- Issue #8 of Nodwick had Yeagar gaining superpowers due to a stray blob of ink from the artist, but he lost them when they got siphoned off by a super villain and ended up empowering the president of the Henchman's union (a hamster, by the way).
- In the Bugs Bunny short "Super-Rabbit", Bugs gets temporary superpowers from eating super carrots. At the end, he loses or runs out of the carrots and decides to become "a real hero": a US Marine.
- Fry and Leela get superpowers in Futurama, and become super-heroes.
- Family Guy episode "Super Griffins."
- The Simpsons: A nuclear accident turns Homer Simpson into a a hulk like creature — for about three seconds.
- In the Dexter's Laboratory episode "World's Greatest Mom," Dexter accidentally gives his mom super-powers... for the rest of the episode.
- The Jetsons: George Jetson becomes "Super George" when an experiment goes wrong.
- Applied in The Flintstones, where Fred and Barney learn to apply judo-chop powers which allow them to take out armies of giant mooks— but they either somehow forget them by the end of the episode, or else they never encounter any more mooks ever again
- In Danny Phantom Tucker wishes to have ghost powers like Danny and a genie grants the wish.
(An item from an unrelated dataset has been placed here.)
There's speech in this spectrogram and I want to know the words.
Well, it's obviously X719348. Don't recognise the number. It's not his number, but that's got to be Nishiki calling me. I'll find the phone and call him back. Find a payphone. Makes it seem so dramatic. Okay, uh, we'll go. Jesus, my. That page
Unfortunately he becomes evil with said powers and has to be separated from them, resulting in Tuck seeing it manifested as a ghoulish doppleganger before it's sealed away.
- Happens all the time in The Powerpuff Girls. Princess, Mojo Jojo, the Gangrene Gang, the Mayor, and a group of the girls' classmates all have episodes where they gain superpowers temporarily, usually through Chemical X.
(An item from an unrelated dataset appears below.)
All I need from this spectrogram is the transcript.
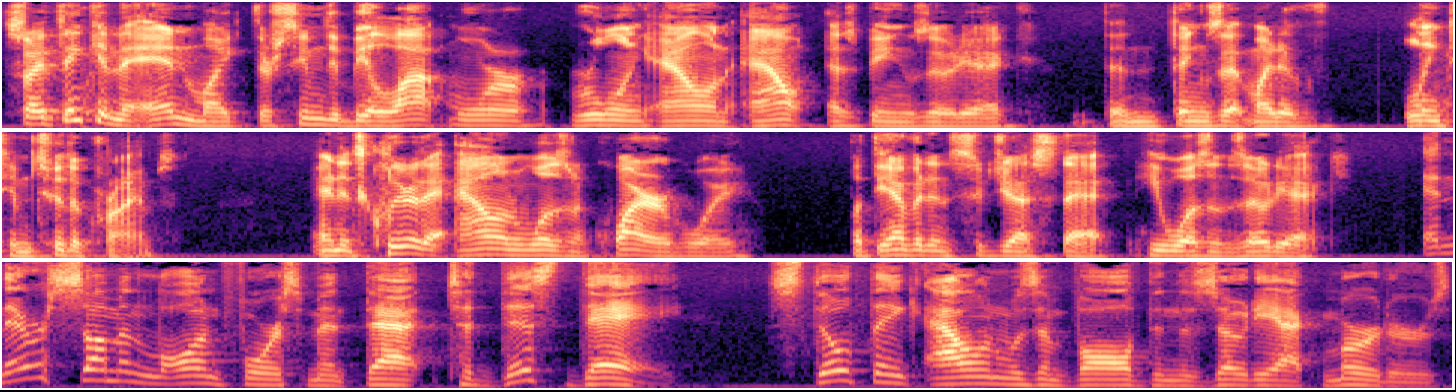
So I think in the end, Mike, there seemed to be a lot more ruling Allen out as being Zodiac than things that might have linked him to the crimes. And it's clear that Allen wasn't a choir boy, but the evidence suggests that he wasn't Zodiac. And there are some in law enforcement that, to this day, still think Allen was involved in the Zodiac murders,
- In one episode of American Dragon: Jake Long, Spud wants to be normal like his mom. He ends up getting bitten by a magical frog that gives him a frog-like appearance, a long tongue, and the ability to jump very high. At the end of the episode, he gets them removed.
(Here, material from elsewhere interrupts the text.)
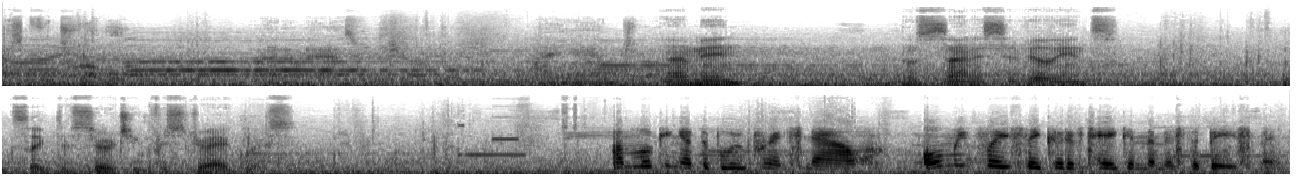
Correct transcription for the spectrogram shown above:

- Timmy Turner in The Fairly OddParents wishes life was like a comic book. Everyone on Earth gets super powers, but only for one episode.
- He also wished for heat vision in a Season 1 episode and simply forgot about it, making a comeback in a far later episode. He presumably still has heat vision as we never see him wish it away.
- Occurs in the Men in Black episode "The Supermen in Black Syndrome", where an alien Amplifier Artifact grants Jay, Kay and Elle, alongside three alien criminals, superpowers. Kay becomes a super strong Thing Expy, Elle gets various Eye Beams with different effects, Jay becomes Super Speedy and super-agile, one villain becomes a Human Torch expy, another gets Flight, and the last one can blow himself up at will (reassembling himself immediately afterwards).
- An episode of Chip 'n Dale Rescue Rangers concerns Dale getting elastic powers, thanks to a chunk of crystal that broke off a meteorite, and turning into a superhero named "Rubber Bando!" Of course, the crystal is smashed by the end of the episode, rendering it useless.
- In The Smurfs episode "Supersmurf", Brainy gets Superman-like powers through magic in order to get the food that Bigmouth has stolen from the Smurfs back, but the formula only lasts for a few hours.
- One episode of Sheep in the Big City does this. General Specific acquires superpowers and becomes General Specificman. He still fails to capture Sheep.
- My Little Pony: Friendship Is Magic: "Power Ponies" has the Mane 6 dive into a comic book, assume the roles of its stars, and all inherit their superpowers (except for Spike, who gets stuck playing the clumsy, powerless comedy relief sidekick). Granted the characters are already magical, but within the setting of the show this definitely qualifies.
- In the Adventure Time episode "Wizard", Finn and Jake learn an assortment of magical spells, ranging from controlling shadows to conjuring mayonnaise. They lose their powers when their wizard robes are accidentally burned off near the end of the episode.
- In the Kim Possible episode "Go Team Go", a villain tries to steal Hego's Super Strength, but instead accidentally transfers it to Kim until the power-transfer device is broken.